These programs originate from a battery of internal assessments as well as professional evaluations, and the anecdotal information shared by students and parents. Another key to showing student respect resides in the fact that we place all students at instructional level rather than grade level: sometimes these are the same, but when a discrepancy exists, we modify programs to fit our students and not vice versa. This means a 10th grader who reads at a 7th grade reading level begins with 7th grade reading skills and builds from there, and a 7th grader who reads at a 10th grade level starts with 10th grade materials.

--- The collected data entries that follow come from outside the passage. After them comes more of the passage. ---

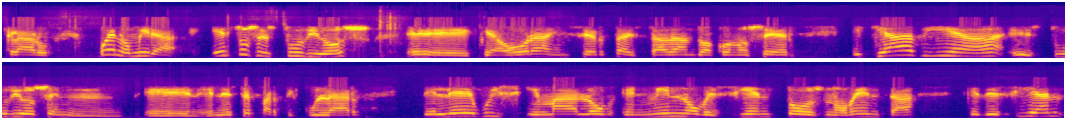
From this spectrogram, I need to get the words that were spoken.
Claro. Bueno mira estos estudios eh, que ahora Inserta está dando a conocer ya había estudios en, en, este particular de Lewis y Malo en 1990 que decían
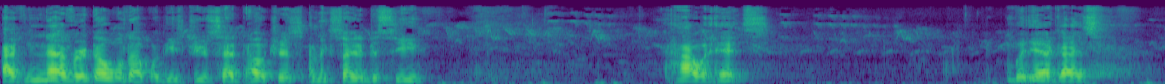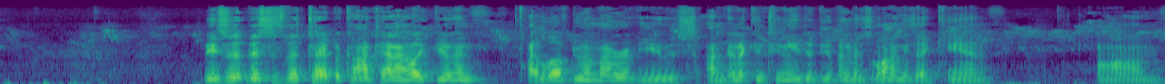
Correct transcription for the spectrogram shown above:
I've never doubled up with these juice head pouches. I'm excited to see how it hits. But yeah, guys, these are this is the type of content I like doing. I love doing my reviews. I'm gonna continue to do them as long as I can. Um,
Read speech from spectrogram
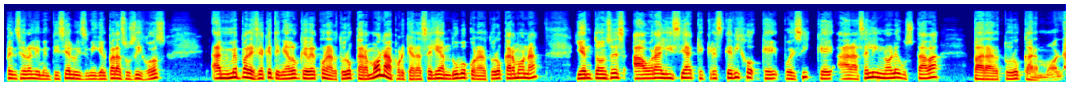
pensión alimenticia a Luis Miguel para sus hijos, a mí me parecía que tenía algo que ver con Arturo Carmona, porque Araceli anduvo con Arturo Carmona y entonces ahora Alicia, ¿qué crees que dijo? Que pues sí, que Araceli no le gustaba para Arturo Carmona.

As a student progresses, Dartmoor staff ensure the program evolves organically to accommodate the student’s growth and changing needs.This simultaneously guarantees student engagement and demonstrates respect for the learner. For most students, Dartmoor’s approach represents a volte face from their former academic experiences in which the inertia toward conformity dominates with its apparatus of authority and attending rewards and punishments. The Dartmoorian educational experience rather is one of liberation, reengagement, and rediscovery in which students revive their innate passion for learning. Respect is the seed of transformation here, and, for all of us at Dartmoor, helping students realize their potential more fully is both compelling and rewarding work.
Ever seen a perfect pumpkin? Is it the color, or the spherical shape, or the weight that we use to determine worthiness in our holiday décor? Well, according to local farmers this may be the year to go out and seek this wonderful member of the squash family. We managed to catch Diane Hart (formerly Diane Remlinger and a third generation farmer in the Snoqualmie Valley) for a quick pumpkin update.

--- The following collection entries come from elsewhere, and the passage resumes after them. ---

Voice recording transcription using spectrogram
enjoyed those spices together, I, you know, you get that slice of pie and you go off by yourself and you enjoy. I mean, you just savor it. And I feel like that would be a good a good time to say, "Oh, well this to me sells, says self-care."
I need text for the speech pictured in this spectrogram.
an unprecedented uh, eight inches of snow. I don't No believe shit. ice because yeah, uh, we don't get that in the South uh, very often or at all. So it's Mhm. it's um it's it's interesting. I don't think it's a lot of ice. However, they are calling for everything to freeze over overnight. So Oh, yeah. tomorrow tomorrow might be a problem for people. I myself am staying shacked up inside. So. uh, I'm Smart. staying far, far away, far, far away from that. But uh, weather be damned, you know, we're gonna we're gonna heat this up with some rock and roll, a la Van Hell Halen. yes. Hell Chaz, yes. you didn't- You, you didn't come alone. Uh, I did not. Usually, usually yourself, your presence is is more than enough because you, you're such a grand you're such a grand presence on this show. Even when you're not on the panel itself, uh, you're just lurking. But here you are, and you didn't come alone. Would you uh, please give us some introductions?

“The Remlinger family is thrilled with this year’s crop. Perfect complexion, vivid orange coloring, fantastic shapes and durable skin. What more can you ask for in a pumpkin?” This is a great outcome for the Remlinger Farm family as they, along with nearly every other Western Washington farm, have experienced a late harvest of nearly every berry and veggie crop this year. Remlingers actually plants every year in two of three patches (leaving the third to rest) to up the chances of “pumpkin” success and boy did it pay off this year. So put on those boots, load the kids up and visit the popular Remlinger Farms for pumpkins and a host of Fall Harvest activities (every weekend in October).